When we are getting along on the road that leads to the shadow of death we will see the shadows and when we do see them we need to look ahead to the small point of light that is shining at the end of the darkness. Doug saw that light at the valley's end and that gave him the strength to walk through the shadows.

When one is in that dark valley or walking with someone who is in that valley, questions search for meaning. As the shadows get darker, the questions become more difficult. A hospice staff person can feel the question coming. It sometimes comes from a patient and sometimes from the family members, often from both. It's a question most of us have thought about, but hesitate to voice in the presence of others. It was the question that Doug and his wife asked me.

It was a question that comes sometimes after the 'Why's' stop, and the 'When's' question comes into the "accepting arena." The caregiver is exhausted to the point of burnout and, the Care-Receiver is struggling for life at each breath. That deep question emerges from the darkest shadow of the valley. With a sigh of resignation the patient and caregiver alike will ask, "Someone, please tell me, when will I die? When will my loved one die?"

That question causes flashing thoughts to go though my mind. Should I tell them, not to worry about that now? Shall I say, "You need to rest", or "Only God knows? It's in His hands now. Eat something, and you'll feel better. If you're in pain hospice can fix that. No one knows for sure. I don't understand. What makes you ask?" If I were as sick as you and hurting as much as you; or, if I were your caregiver and beginning to get tired of watching my loved one die, tired of managing pills, blue pads, enemas, Ensure, straws in water, watching in-put and out-put, counting breaths, I too would want to know, when this burden would be over for my loved one and me.

The answer is not found in a cliche? like, "Don't worry about it." There is really no answer anyone can give to comfort and inform a dying patient and their caregiver. To answer the when question with, "It may be in a day or two," can bring unfulfilled hope if on the third day they wake to the same pain. The answer "any time" leaves one anxious with days and dates getting mixed up with family communications.

Caregivers need to know the answer to when question in order to call out-of-town family and friends. To make arrangements for, you know what. To have the answer to the "when" question would be helpful in making future planning, but, in truth, no person can tell anyone the correct answer.

When the whys of a patient or caregiver turn to the question of when, there is no answer that will be truthful and comfortable. The dying process does not pay any attention to one's need for an answer. The body may go on automatic into a low running mode and only it knows for sure when it will come to its journey's end. That tired body will not attempt to inform the soul that it chooses to linger.

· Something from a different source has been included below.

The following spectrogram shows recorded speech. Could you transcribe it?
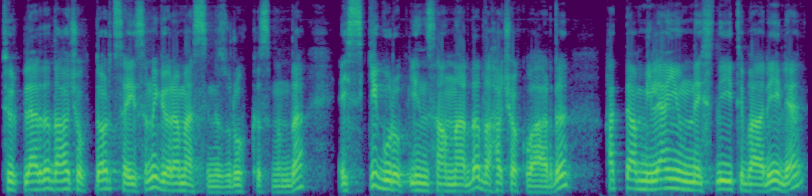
Türklerde daha çok 4 sayısını göremezsiniz ruh kısmında. Eski grup insanlarda daha çok vardı. Hatta milenyum nesli itibariyle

When why turns to when, a lesson can be learned. Death, like life, has its own timetable for whatever reason. Those who ask "when" are voicing the mystery of life. The elusive answer will only come at the last breath when one takes those final steps out of the Dark Shadows of the Valley of Death into the Eternity of Light.

1 comment:

Anonymous said...

My oldest first cousin died this year at the age of 65; he died too soon. He worked hard all his life for himself, his wife, and their two daughters. His work took him away from his family for many long, long stretches of time. He retired about 5-6 years ago. He lived to see the births of his four grandchildren, and to leave a definite memory of him in their minds. He knew he was dying, but told no one. He was use to keeping things hidden as he had worked as an FBI agent. I remember him saying to me not so long ago, "I did almost everything I wanted to do in life, and it has been an exciting life." He was in the midst of writing his memoirs about his work when he died. In looking back, the only hint of something amiss was his more frequent phone calls to chat. I wish I had taken more time to chat with him, learn more about him, appreciate him and his life's lessons more, and to express to him my love. Life is fleeting; don't wait to tell others you care about them.

Thank you, Tony, for sharing your dad's book with us. I'll be coming back to read subsequent chapters.